I’m honored that my friends at El Universal in Mexico City published a brief opinion piece I wrote for them apologizing to Mexicans for sending them Donald Trump.

Here’s the English text:

 

To my Mexican friends,

I am sorry as an American that we have sent you Donald Trump. Please know that in the end, he speaks for few Americans — too few, God willing, for him to be elected our President. He is merely an aberration of the moment, a fluke, a freak, a phenomenon we can only hope will never be repeated. But in the meantime, your president invites him and you must suffer his company. I apologize.

The blame for Trump rests on many shoulders. There is, of course, Trump’s adopted political party, the Republicans, who for years has tried to reduce government by blocking its legitimate work. They have become the party of anger, finding scapegoats for every problem — most of all, President Obama but also strangers, namely immigrants and Muslims. They became the party of pessimism, declaring that America is falling into deep decline, even as the Obama Administration made great progress in fixing the problems it inherited: the economy, jobs, and wars, most notably. Thus the Republicans created a breeding ground for Trump, someone who would harness the emotions of a certain slice of America.

News media deserve a large share of the blame for Trump. First, they treated him as a carnival attraction, a funny clown who would attract audiences to their networks and pages. The heads of CNN and CBS rubbed their hands in greedy glee at how good Trump was for their businesses, which are still built on attracting masses with show business, rather than serving citizens with reliable information. My journalistic colleagues didn’t see the danger ahead and so they didn’t warn the public until it was too late, until Trump stood a step from the White House. Media have become his willing accomplices, treating his offensive and insane pronouncements — for example, that a wall blocking Mexico will solve our problems, that Hillary Clinton is a bigot — as serious topics that should be discussed for hours on end rather than disproven, ridiculed, and dismissed with facts and reason.

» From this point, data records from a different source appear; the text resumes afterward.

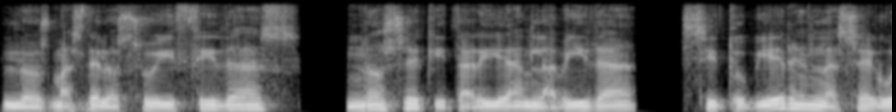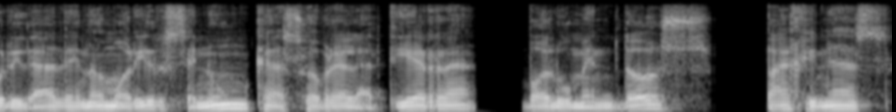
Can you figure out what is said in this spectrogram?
los más de los suicidas, no se quitarían la vida, si tuvieran la seguridad de no morirse nunca sobre la tierra, volumen 2, páginas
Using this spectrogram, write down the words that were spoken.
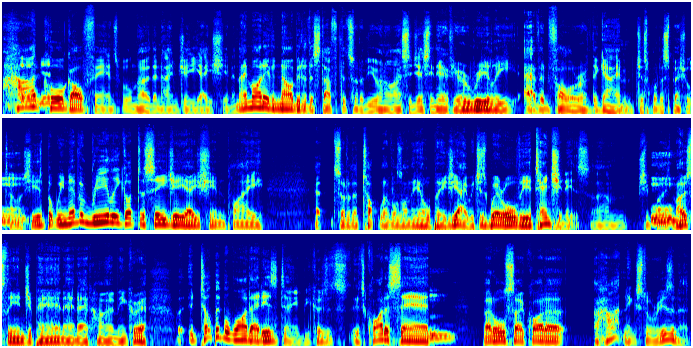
hardcore so, yeah. golf fans will know the name Jiyai Shin, and they might even know a bit of the stuff that sort of you and I are suggesting there. If you're a really avid follower of the game, just what a special mm. talent she is. But we never really got to see Jiyai Shin play at sort of the top levels on the LPGA, which is where all the attention is. Um, she plays mm. mostly in Japan and at home in Korea. Tell people why that is, Dean, because it's it's quite a sad, mm. but also quite a, a heartening story, isn't it?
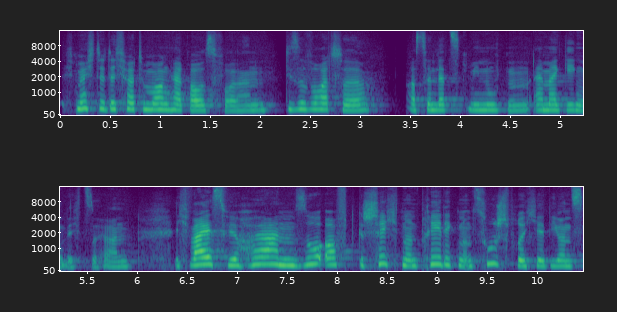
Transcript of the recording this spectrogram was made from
Ich möchte dich heute Morgen herausfordern, diese Worte aus den letzten Minuten einmal gegen dich zu hören. Ich weiß, wir hören so oft Geschichten und Predigten und Zusprüche, die uns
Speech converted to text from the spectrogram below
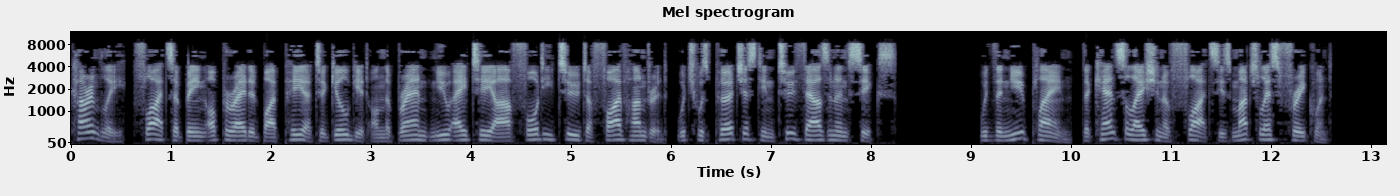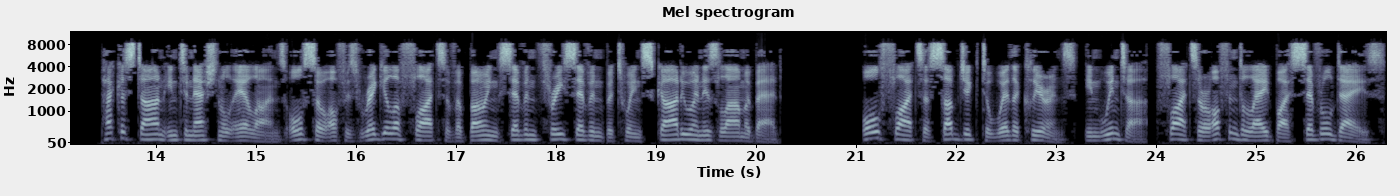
Currently, flights are being operated by PIA to Gilgit on the brand new ATR 42-500, which was purchased in 2006. With the new plane, the cancellation of flights is much less frequent. Pakistan International Airlines also offers regular flights of a Boeing 737 between Skardu and Islamabad. All flights are subject to weather clearance. In winter, flights are often delayed by several days.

Journalism also failed badly at reflecting the concerns and problems of Trump’s core: underemployed, angry white men from the center of the nation. If media had done a better job of reporting — and then informing — their worldviews, I wonder whether Trump and his promoters would have found fertile soil for their divisiveness, fear, ignorance, and bigotry. If my party, the Democrats, had done a better job of hearing and addressing their concerns, could they also have blunted Trump’s appeal?

I believe we are seeing the last gasp of the myth of the American melting pot. When I grew up, we were taught to believe in assimilation: that every American would end up sounding if not looking alike. That is the presumption of the mass (though I believe that in the suffering of publishing and broadcasting in the internet age, we are witnessing the death of the mass-media business model and will also witness the end of the idea of the mass). Rule by the majority looks good when the majority looks like you; what Trump’s troops fear is they will soon be in the minority.

Today, living in New York and teaching at its City University, which values diversity, I have learned instead how much richer America is for the many distinct identities and backgrounds that make up this nation. We are, of course, better because Mexican Americans have brought their culture, worldview, heritage, and language to the United States. We are better for having doors, not walls. Though today, many of you might wish you had a wall to keep Trump out.

Americans — myself included — still struggle to learn the lesson of diversity, to see the value that Mexicans, Latin Americans of many nations, and people from all around the world bring to our culture, economy, language, and daily life. In that sense, Trump is the fault of all of us, for we have not quickly enough embraced the value of embracing people we thought of as strangers.